Book ReviewsRecensions comparatives

Siobhán Wills, Protecting Civilians: The Obligations of Peacekeepers (Oxford: Oxford University Press, 2009), pp xxi, 296. ISBN 978-0-19-953387-9[Record]

  • Hilmi M. Zawati

Hilmi M. Zawati, DCL (McGill), MA in international comparative law (McGill), PhD (CPU), MA (Punjab), Post-Graduate Diploma in law (Khartoum), LLB (BAU), is currently president of the International Legal Advocacy Forum (ILAF), and an international criminal law jurist and human rights advocate. Zawati’s most recent work is his book Symbolic Judgments or Judging Symbols: Fair Labelling and the Dilemma of Prosecuting Gender-Based Crimes under the Statutes of the International Criminal Tribunals, Forthcoming, 2012. I would like to thank Ibtisam M Mahmoud, librarian, McGill University Health Centre, Ma’n H Zawati, DCL Candidate, McGill Law School, for research material, and Steve Millier for reading the early draft of this review.

Citation: (2011) 57:2 McGill LJ 383

Référence : (2011) 57 : 2 RD McGill 383

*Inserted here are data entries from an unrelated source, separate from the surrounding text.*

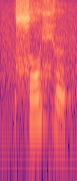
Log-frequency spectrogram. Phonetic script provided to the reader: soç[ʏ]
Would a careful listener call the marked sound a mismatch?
no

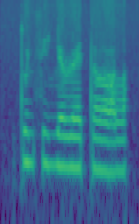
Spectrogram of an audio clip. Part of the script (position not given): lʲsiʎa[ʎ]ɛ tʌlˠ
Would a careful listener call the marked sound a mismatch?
yes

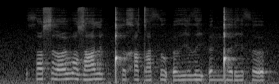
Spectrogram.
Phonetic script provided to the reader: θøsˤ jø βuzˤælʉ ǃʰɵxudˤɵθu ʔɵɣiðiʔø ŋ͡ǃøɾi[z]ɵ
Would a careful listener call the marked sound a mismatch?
yes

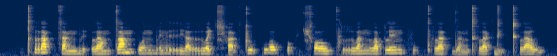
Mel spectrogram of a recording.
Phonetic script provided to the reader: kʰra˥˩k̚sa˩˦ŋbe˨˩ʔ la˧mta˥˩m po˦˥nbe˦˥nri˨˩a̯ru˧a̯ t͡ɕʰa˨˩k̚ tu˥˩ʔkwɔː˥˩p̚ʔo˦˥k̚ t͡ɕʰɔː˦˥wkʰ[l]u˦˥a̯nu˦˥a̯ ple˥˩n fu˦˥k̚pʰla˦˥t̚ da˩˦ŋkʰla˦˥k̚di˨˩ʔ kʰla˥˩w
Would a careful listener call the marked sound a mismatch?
yes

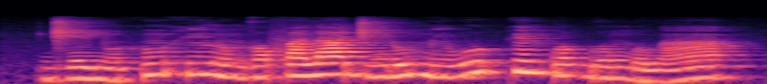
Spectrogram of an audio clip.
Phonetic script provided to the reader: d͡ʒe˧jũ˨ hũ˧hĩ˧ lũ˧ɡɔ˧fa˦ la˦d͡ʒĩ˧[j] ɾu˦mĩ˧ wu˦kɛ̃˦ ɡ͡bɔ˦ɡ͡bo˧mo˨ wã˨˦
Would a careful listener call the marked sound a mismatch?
yes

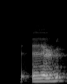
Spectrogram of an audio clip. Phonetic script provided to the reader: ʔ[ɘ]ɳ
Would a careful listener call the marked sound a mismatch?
no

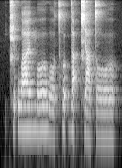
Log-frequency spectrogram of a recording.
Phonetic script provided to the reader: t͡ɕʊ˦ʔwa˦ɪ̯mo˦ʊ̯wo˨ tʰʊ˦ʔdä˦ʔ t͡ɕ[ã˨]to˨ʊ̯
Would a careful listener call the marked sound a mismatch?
yes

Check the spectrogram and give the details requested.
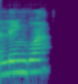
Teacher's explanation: la palabra lengua, la N viene a ser velar, es decir, se pronuncia de acuerdo al lugar que ocupe en la sílaba.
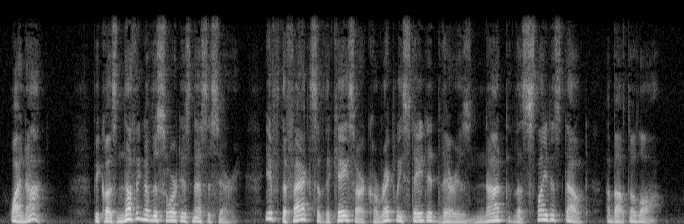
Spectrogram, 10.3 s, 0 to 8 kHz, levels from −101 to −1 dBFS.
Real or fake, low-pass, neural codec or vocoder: real; 7.2 kHz; none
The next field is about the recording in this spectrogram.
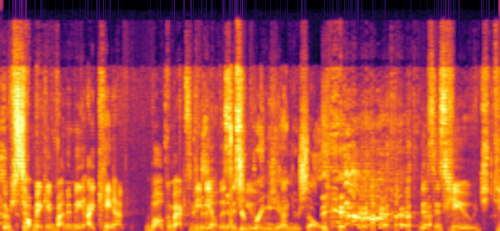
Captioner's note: laughter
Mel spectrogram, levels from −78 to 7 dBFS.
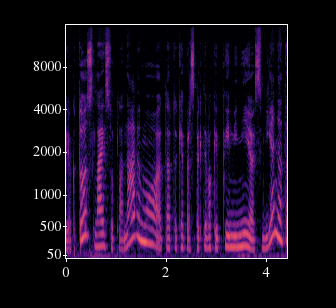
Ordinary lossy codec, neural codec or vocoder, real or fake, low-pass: Opus, 32 kbps; none; real; 14.4 kHz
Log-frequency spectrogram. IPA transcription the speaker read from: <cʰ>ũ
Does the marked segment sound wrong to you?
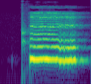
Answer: yes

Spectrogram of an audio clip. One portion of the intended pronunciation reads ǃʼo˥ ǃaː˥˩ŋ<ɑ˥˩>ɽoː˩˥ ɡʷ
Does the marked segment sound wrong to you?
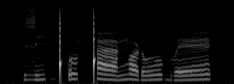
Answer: yes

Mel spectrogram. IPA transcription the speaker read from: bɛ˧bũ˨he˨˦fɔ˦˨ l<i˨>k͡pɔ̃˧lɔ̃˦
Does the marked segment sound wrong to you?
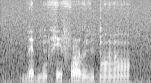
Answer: yes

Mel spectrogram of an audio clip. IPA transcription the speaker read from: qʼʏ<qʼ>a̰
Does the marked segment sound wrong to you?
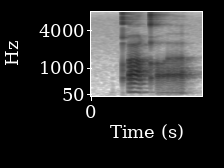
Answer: no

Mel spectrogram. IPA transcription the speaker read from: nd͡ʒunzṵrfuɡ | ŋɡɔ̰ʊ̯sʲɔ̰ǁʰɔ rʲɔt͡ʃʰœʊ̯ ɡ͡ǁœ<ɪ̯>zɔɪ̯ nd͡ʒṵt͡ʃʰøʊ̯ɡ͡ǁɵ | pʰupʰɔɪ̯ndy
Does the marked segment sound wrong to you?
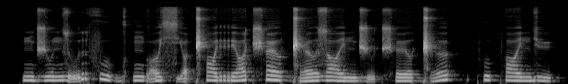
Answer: yes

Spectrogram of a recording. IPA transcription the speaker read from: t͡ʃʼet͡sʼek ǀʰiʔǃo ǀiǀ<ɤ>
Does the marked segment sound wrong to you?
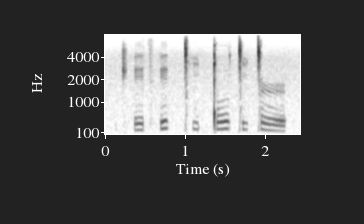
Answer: yes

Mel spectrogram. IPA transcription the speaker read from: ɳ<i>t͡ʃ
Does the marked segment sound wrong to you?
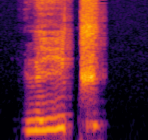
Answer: no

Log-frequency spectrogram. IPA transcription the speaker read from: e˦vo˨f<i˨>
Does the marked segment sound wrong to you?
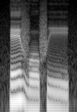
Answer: no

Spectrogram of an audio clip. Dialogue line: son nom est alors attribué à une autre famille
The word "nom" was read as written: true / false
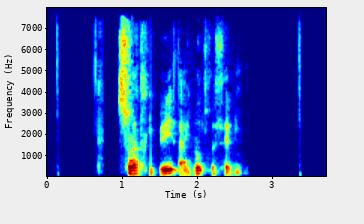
false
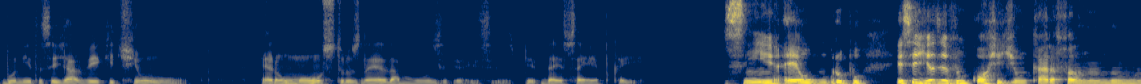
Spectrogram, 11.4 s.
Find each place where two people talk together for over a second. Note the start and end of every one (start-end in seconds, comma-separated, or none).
none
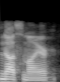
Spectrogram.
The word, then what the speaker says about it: Nussmeier: But he was this is how bad Doug Neusmeyer was when he played. – It's Nussmeier. – Nussmeier, of course, I butchered the name. Nussmeier.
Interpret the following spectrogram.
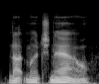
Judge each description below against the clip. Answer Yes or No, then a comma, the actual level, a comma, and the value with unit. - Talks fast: No, average, 180 wpm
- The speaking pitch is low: Yes, very low, 90 Hz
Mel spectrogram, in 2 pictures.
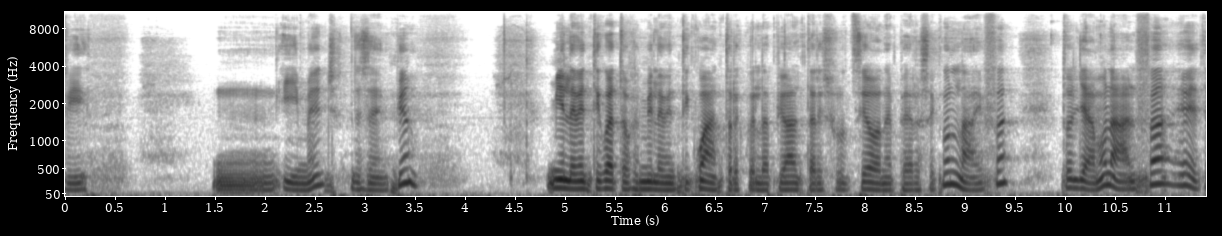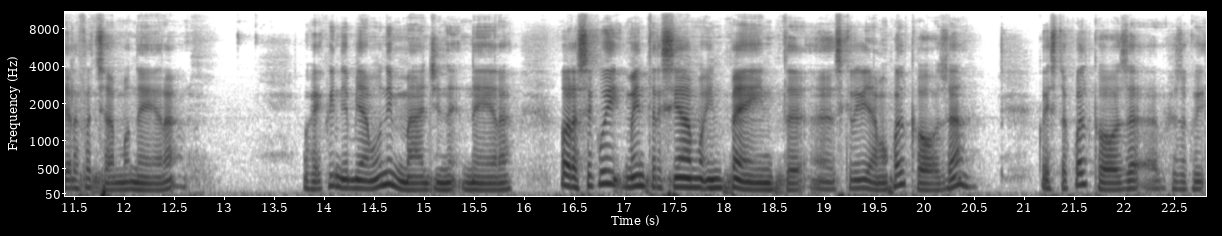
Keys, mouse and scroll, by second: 14.1-16.8 middle drag, 19.7 click, 22.7 click.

The last two decades have witnessed the highest ever involvement of United Nations’ blue helmets in peacekeeping missions throughout the world. These international missions, as Siobhán Wills observes, consist of different types of peace and enforcement operations, including conflict prevention, peacemaking, peace enforcement, peace building, and humanitarian operations. The engagement of UN troops in civilian protection operations in the world’s war-torn areas has resulted in several complications concerning their mandates to protect civilians from harm on the one hand, and their entanglement in human rights violations on the other. In light of these developments, a fresh look into the norms of international humanitarian law (IHL) and international human rights law is necessary to remind troops of their obligation to protect civilians from human rights abuses and, at the same time, hold members of these missions accountable for alleged crimes and violations. Thus, the purpose of Protecting Civilians, The Obligations of Peacekeepers is to examine in depth international humanitarian and human rights law instruments and demonstrate how these laws impose obligations on UN peacekeepers and other multinational forces to protect civilians in war-torn areas of the world, including intervention to prevent or stop human rights violations and restore law in UN-occupied areas. Focusing on the challenges faced by peacekeeping missions in implementing their mandates, the author devotes the first chapter of her book to providing a historical review of peacekeepers’ successes and failures in protecting civilians. She explores how these troops, on different occasions, did less than nothing when civilians were at risk of becoming victims of serious violations, such as the collective blood baths and mass rape campaigns in Bosnia-Herzegovina, Rwanda, and other ravaged areas of the world. In spite of the fact that UN troops were authorized to take “all appropriate measures” to protect civilians and to use force in case of “self-defence”, these troops repeatedly failed either to implement these mandates or to protect themselves, as when they were attacked in Kigali and lost ten of their members. Moreover, it was reported that the UN Assistance Mission for Rwanda and the UN Protection Force abandoned thousands of civilians in the Kigali École Technique Officielle and in Srebrenica to be slaughtered by Hutu and Serb forces, respectively. Chapter 2 of this analysis examines the extent to which international humanitarian law obliges peacekeeping forces to protect civilians from human rights abuses. Relying on her extensive research, Wills explains that the ambiguity of obligations imposed on UN peacekeeping missions to protect civilians during armed conflict under IHL—particularly common article 1 to the 1949 Geneva Conventions—has resulted in many incompatibilities in peacekeepers’ mandates. This vagueness has encouraged the UN to treat the above laws as mere political perspective rather than as binding law. Finally, the author concludes by claiming that treating the norms of IHL—as they relate to UN troops—as moral standards rather than laws compelling obedience has undermined many peacekeeping missions and caused the failure of these operations in different regions of the world. By the same token, Wills tries, in chapter 3, to ascertain the applicability of international human rights law to UN peacekeeping missions and to determine whether these laws impose obligations on UN troops and multinational forces to protect civilians during armed conflict. The author relies on different perspectives—particularly that of IHL—to examine the applicability of human rights law to armed conflicts, and then reviews historical developments in IHL and international human rights law since the 1960s. Moreover, in examining different cases, she explores the relationship between international human rights law and other regimes, namely occupation law and IHL. Wills concludes by asserting that, despite the fact that …